    by Anonymous Coward on Saturday May 16 2020, @10:34AM (#994947)

    "include outdated or abandoned open source components" is not the same as "insecure", and does not mean it is "vulnerable"

    I agree with you on this. If you look at some of the GNU system tools, some haven't been touched in years. They do their work and they just work.

    OTOH though, in the years that I have used open source software (since late 90's) I've seen numerous examples where I was advised to migrate away from a software component because it was unmaintained AND has security issues.

  • (Score: 2) by driverless on Sunday May 17 2020, @05:29AM

    by driverless (4770) on Sunday May 17 2020, @05:29AM (#995263)

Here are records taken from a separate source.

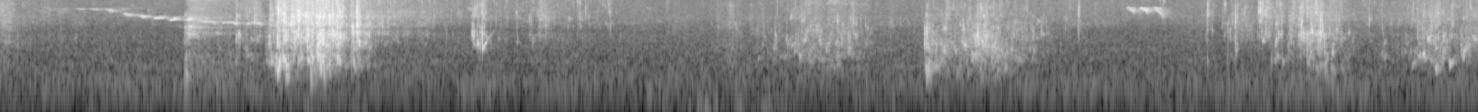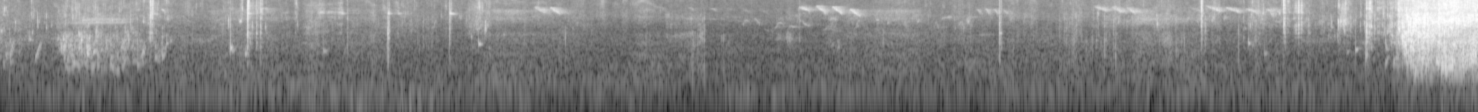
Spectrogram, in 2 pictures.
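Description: Water splashing and trickling as a fishing keepnet is drawn up out of shallow river water, with a splash every few seconds and a louder rush of water draining through the mesh near the end.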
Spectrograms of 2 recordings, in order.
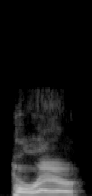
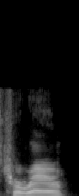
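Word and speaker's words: Tarrare: listening to it it's the evening for us terrer his name is spelled t a r r a r e sometimes that last e is chopped off his name is terrer are you sure you're pronouncing that right I'm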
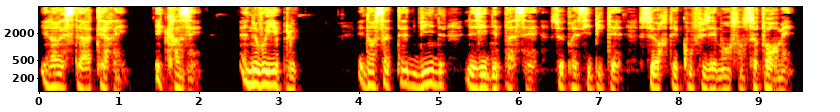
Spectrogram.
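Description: Husky male audiobook narrator. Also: mid-range voice, normal speed, warm tone.

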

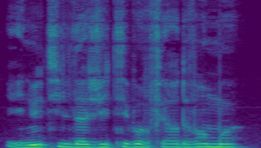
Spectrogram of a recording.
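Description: A man's voice: on the low side, moderate pace, warm tone, husky. A man voicing a bitter, disgraced lieutenant who growls his words harshly.

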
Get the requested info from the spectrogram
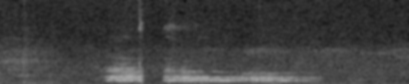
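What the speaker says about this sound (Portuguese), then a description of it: "Ei, mano, silencia esse cachorro aí," A dog gives one short bark followed by a drawn-out yelp somewhere nearby in a room, a single brief outburst against a quiet background, with no talk.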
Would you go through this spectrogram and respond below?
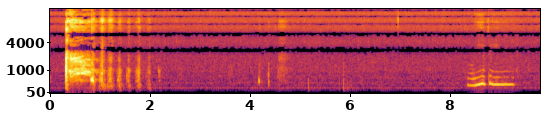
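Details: Recorded on an Android phone: a burst of several quick coughs that fade out, followed later by a short squeaky sound; plain coughing fit, in a clip titled wheezy snores.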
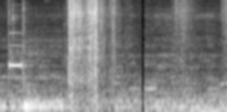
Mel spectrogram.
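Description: A microwave oven's keypad giving one short, high beep as its start button is pressed, followed just under a second later by a brief rushing noise.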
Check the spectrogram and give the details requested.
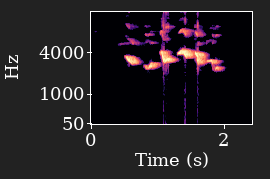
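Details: Oriental magpie-robin song: about six linked whistled notes, rising and falling, with a scratchy texture at mid-phrase. The setting is otherwise silent.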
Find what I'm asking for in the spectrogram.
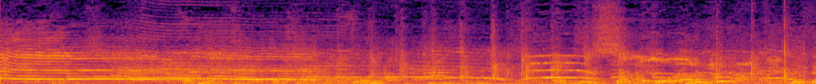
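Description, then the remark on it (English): At a face-off, the fighter Cyborg's loud, sustained battle yell rings out over a roaring arena crowd, followed by shorter shouts and cheering that continue throughout. “The Cyborg lets out a battle yell.”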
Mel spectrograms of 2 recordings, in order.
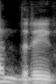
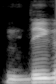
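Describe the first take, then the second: First: Said in the usual way. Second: दिग with no r after d; missing r. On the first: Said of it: "दृग होगा". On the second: Shown as a demonstration. Teacher showing the wrong form, दिग without the r. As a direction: say दिग as plain "dig". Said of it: "नहीं होगा".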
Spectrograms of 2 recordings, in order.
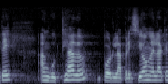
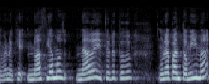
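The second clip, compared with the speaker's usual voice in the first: higher, louder, fast and amused, tossed off like nothing mattered; mock shrugging quote; 8 semitones higher, 6 dB louder, faster than usual. Voicing the author dismissing it all, amused and higher. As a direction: laugh it off as if it were all a joke.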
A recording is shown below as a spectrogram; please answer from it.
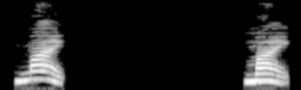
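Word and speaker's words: ไม่: word is short and stress let's try together my my because this word is pronounced similar to the other words so you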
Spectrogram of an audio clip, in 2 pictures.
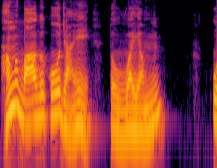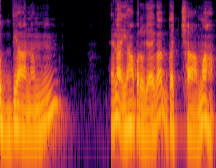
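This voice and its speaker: A man teaching Sanskrit grammar online, slowly repeating each answer after asking it back. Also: mid-range voice, lively intonation, a little mellow. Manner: slow, repeats answers with rhetorical questions. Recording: dull lo-fi sound.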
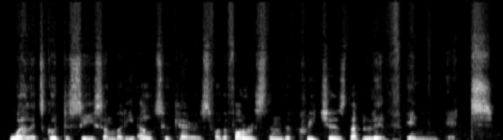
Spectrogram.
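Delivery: deep, manly masculine voice. Storyteller voicing a creature speaking right beside the listener; deep masculine voice. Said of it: "you suddenly hear this deep masculine voice right beside you".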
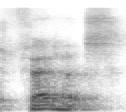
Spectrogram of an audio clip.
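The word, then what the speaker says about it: Fettes: We certainly I went to operas when I was at FETS, the way it's pronounced.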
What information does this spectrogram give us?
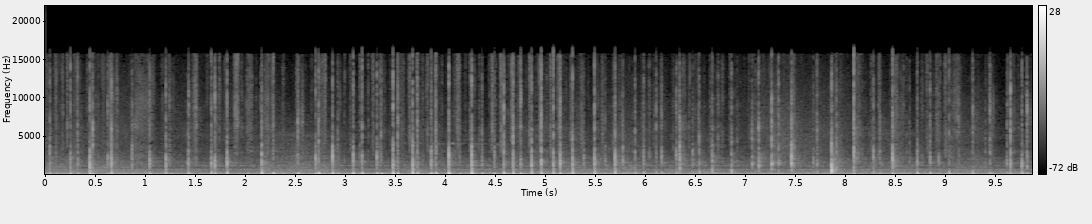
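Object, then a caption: Plastic deodorant stick. A small, hollow white plastic deodorant stick with a green cap, held between microphones, is tapped quickly with fingertips and nails. The result is a rapid, steady stream of short, dry clicks and taps with a hollow low thud beneath and bright clicky edges. No ring lingers after each tap.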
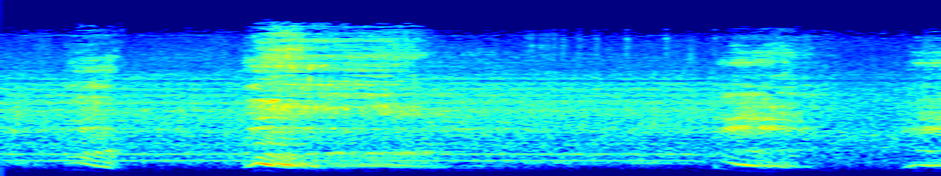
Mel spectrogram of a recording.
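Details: Wild male American bison during the rut in Lamar Valley, Yellowstone, vocal near a car while courting a female; deep, throaty bellows rise and fall at roughly three-second intervals over a constant vehicle drone.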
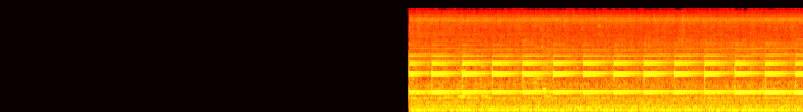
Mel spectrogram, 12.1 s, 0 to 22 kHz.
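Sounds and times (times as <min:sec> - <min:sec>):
level crossing warning bell ringing: 0:06.2 - 0:12.0.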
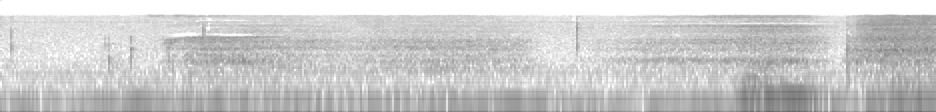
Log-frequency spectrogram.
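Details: Snoring during sleep, recorded with the SnoreLab app: soft, noisy breathing ending in a low, rough snore, with steady background hiss.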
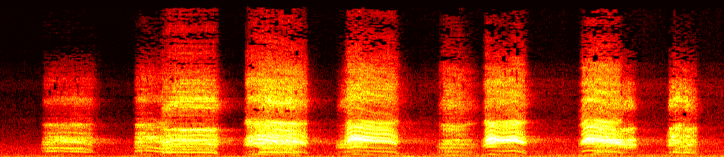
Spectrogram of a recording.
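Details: Hooded crows from a flock battling a stray cat, giving a series of eight harsh, raspy caws at irregular intervals over about seven seconds, each call rough and broad, some longer and drawn out, with a faint background hum.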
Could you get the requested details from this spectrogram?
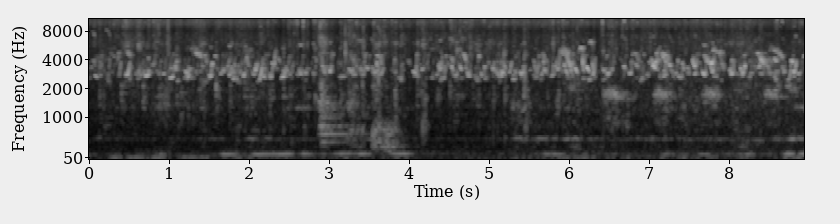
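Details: A group of colour-dyed baby chicks peeping in a dense, high twitter, with a brief louder, harsher sound near the middle and a low humming drone throughout.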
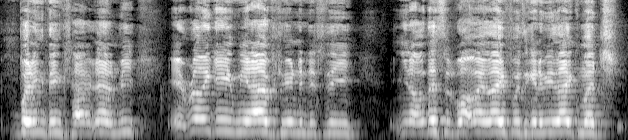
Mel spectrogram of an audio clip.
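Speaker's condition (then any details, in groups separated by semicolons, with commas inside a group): Cerebral palsy; difficult to talk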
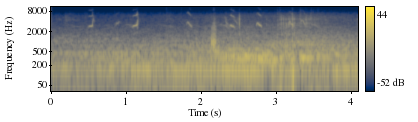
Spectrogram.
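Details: Hen clucking to call her chicks to breakfast; the chicks answer with thin, high, downward-sliding peeps scattered throughout, and a single short cluck comes midway, all over a steady low background hum.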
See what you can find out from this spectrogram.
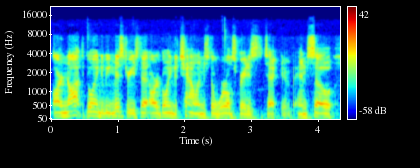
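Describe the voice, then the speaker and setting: A man's voice: mid-range voice, fairly even intonation, brisk. A man giving his opinions in a casual, informal way as a podcast co-host. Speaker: podcast co-host reviewing comics. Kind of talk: casual discussion. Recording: muffled lo-fi mic with background noise.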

    Also, this is the commercial world, with contracts and SLAs and support requirements. You can't just swap out a software component because it's newer and shinier, you have to do things under very carefully controlled conditions during service windows, with months or possibly years of advance planning and notice. We do commercial open-source and many of our customers are running ancient versions of the code for exactly these reasons, once it's in place and verified to be operating as required it doesn't get touched any more.

    We also have to deal with people who think you can upgrade your entire user base twice a week with the latest shiny whatever, like it was a smart phone app or browser. It's very hard, if not impossible, to get through to them that a lot of the world doesn't work like that.